Would amending the FSIA help reduce cyber attacks?

78669182_SAt first glance, the cyber attack against SolarWinds, a major U.S. information technology company, seemed like just one more hack targeting U.S. companies and government entities. But it quickly became apparent that the breach, undetected for months and believed by many cybersecurity experts to be directed by the Russian intelligence service, was a massive and alarming cyberattack against America.

Multiple government agencies — the Department of Energy, the Pentagon, the State Department, the National Nuclear Security Administration and the Treasury — were targeted. So were many state and city government entities, health care organizations, educational institutions, Fortune 500 companies and other private firms. It was a major breach of national security that revealed significant gaps in U.S. cyber defenses.

Later came the Colonial Pipeline ransomware attack, which affected a 5,500-mile segment of the U.S. petroleum infrastructure that carries about half of the East Coast’s fuel supply. Instead of likely originating with the Russian government as with SolarWinds, private-sector Russian hackers were believed to be responsible for this ransomware attack.

In the aftermath of these two large-scale and devastating attacks, it’s apparent that something needs to be done to both help prevent large-scale attacks against the United States and to provide legal recourse to those affected. But there’s no clear path to accomplish either objective, even as members of Congress have proposed an amendment to the Foreign Sovereign Immunities Act designed to provide Americans legal recourse for damages caused by foreign hackers. The Homeland and Cyber Threat (HACT) Act would eliminate the immunity of foreign nations (and their employees or agents) that have engaged in cyberattacks against U.S. nationals.

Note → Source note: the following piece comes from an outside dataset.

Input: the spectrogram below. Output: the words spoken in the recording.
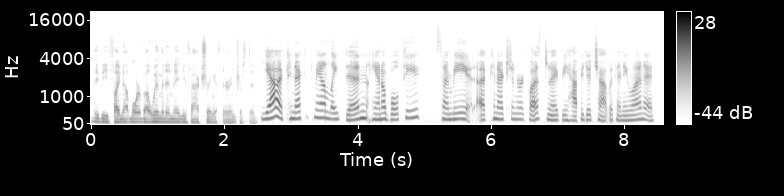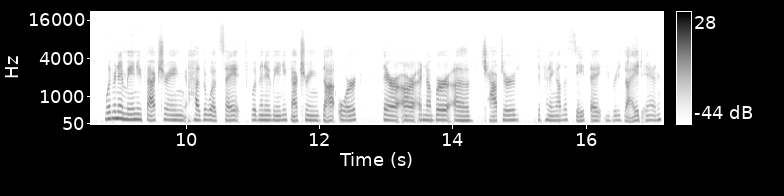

“Cyberattacks against American citizens are only increasing and Congress should give Americans the tools they need to fight back against foreign attacks,” U.S. Rep. Colin Allred, D-Dallas said in a statement. “This legislation does just that by giving Americans the ability to hold foreign governments accountable for damage done by cyberattacks.”

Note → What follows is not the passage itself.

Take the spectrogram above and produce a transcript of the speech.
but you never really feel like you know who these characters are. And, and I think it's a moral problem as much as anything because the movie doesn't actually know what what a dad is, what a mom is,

But many in the legal and cybersecurity world aren’t optimistic the measure — even if it passes — would have a significant effect on either curbing cyber attacks or providing compensation for victims. That’s because the likelihood of success litigating against foreign governments — let alone foreign hackers — for their role in orchestrating cyberattacks would still be extremely small. Additionally, the Supreme Court earlier this year warned against the negative ramifications of broadening or amending the Foreign Sovereign Immunities Act (FSIA), warning of “the international discord that can result when the US law is applied to conduct in foreign nations.” Others say HACT is written in ambiguous language that makes it virtually unenforceable.

Cybersecurity experts say the slim chance of a successful outcome in the courts, even with HACT, would give hackers a green light to continue business as usual. “The question … remains whether this will be effective or if attackers from foreign regimes will continue to act with impunity,” Paul Martini, CEO of iboss, a cloud cybersecurity company, told Nextgov.com.

Instead of amending the Foreign Sovereign Immunities Act, technology experts believe that U.S. government entities and companies would probably be better served by an investment in technology that would shore up our defenses against future cyber attacks. What do you think? Interested in following this issue? Track developments in the HACT Act here.